Data records
+++
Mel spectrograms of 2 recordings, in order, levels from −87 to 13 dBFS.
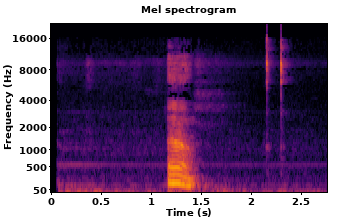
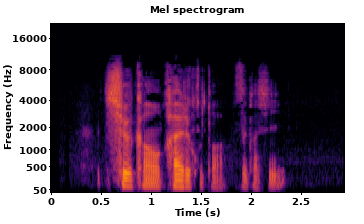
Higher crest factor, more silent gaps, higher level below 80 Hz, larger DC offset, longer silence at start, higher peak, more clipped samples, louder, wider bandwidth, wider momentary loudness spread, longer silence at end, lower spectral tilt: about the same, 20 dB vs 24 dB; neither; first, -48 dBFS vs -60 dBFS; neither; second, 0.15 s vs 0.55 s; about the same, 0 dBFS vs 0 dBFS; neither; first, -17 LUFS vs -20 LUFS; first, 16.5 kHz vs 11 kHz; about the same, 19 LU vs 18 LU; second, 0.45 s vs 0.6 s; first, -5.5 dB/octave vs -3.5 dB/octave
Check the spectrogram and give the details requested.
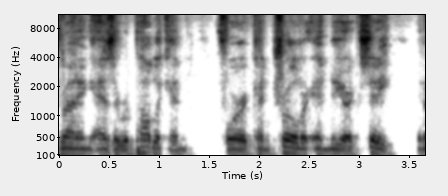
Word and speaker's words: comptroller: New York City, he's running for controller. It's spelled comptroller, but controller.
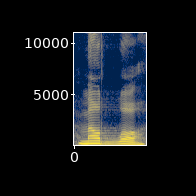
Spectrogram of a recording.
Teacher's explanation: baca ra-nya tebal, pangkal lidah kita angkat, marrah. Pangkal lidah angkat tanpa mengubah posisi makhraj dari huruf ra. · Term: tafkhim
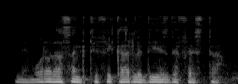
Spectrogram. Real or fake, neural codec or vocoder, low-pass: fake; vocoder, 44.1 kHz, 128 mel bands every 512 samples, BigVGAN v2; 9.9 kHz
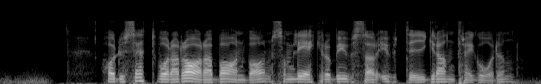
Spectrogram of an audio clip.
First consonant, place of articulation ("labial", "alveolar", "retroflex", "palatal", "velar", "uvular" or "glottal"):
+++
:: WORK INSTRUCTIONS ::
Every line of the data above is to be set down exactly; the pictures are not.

:: EXPECTED ANSWER ::
Mel spectrograms of 2 recordings, in order, levels from −87 to 13 dBFS.
Higher crest factor, more silent gaps, higher level below 80 Hz, larger DC offset, longer silence at start, higher peak, more clipped samples, louder, wider bandwidth, wider momentary loudness spread, longer silence at end, lower spectral tilt: about the same, 20 dB vs 24 dB; neither; first, -48 dBFS vs -60 dBFS; neither; second, 0.15 s vs 0.55 s; about the same, 0 dBFS vs 0 dBFS; neither; first, -17 LUFS vs -20 LUFS; first, 16.5 kHz vs 11 kHz; about the same, 19 LU vs 18 LU; second, 0.45 s vs 0.6 s; first, -5.5 dB/octave vs -3.5 dB/octave
Check the spectrogram and give the details requested.
Word and speaker's words: comptroller: New York City, he's running for controller. It's spelled comptroller, but controller.
Spectrogram of a recording.
Teacher's explanation: baca ra-nya tebal, pangkal lidah kita angkat, marrah. Pangkal lidah angkat tanpa mengubah posisi makhraj dari huruf ra. · Term: tafkhim
Spectrogram. Real or fake, neural codec or vocoder, low-pass: fake; vocoder, 44.1 kHz, 128 mel bands every 512 samples, BigVGAN v2; 9.9 kHz
Spectrogram of an audio clip.
First consonant, place of articulation ("labial", "alveolar", "retroflex", "palatal", "velar", "uvular" or "glottal"):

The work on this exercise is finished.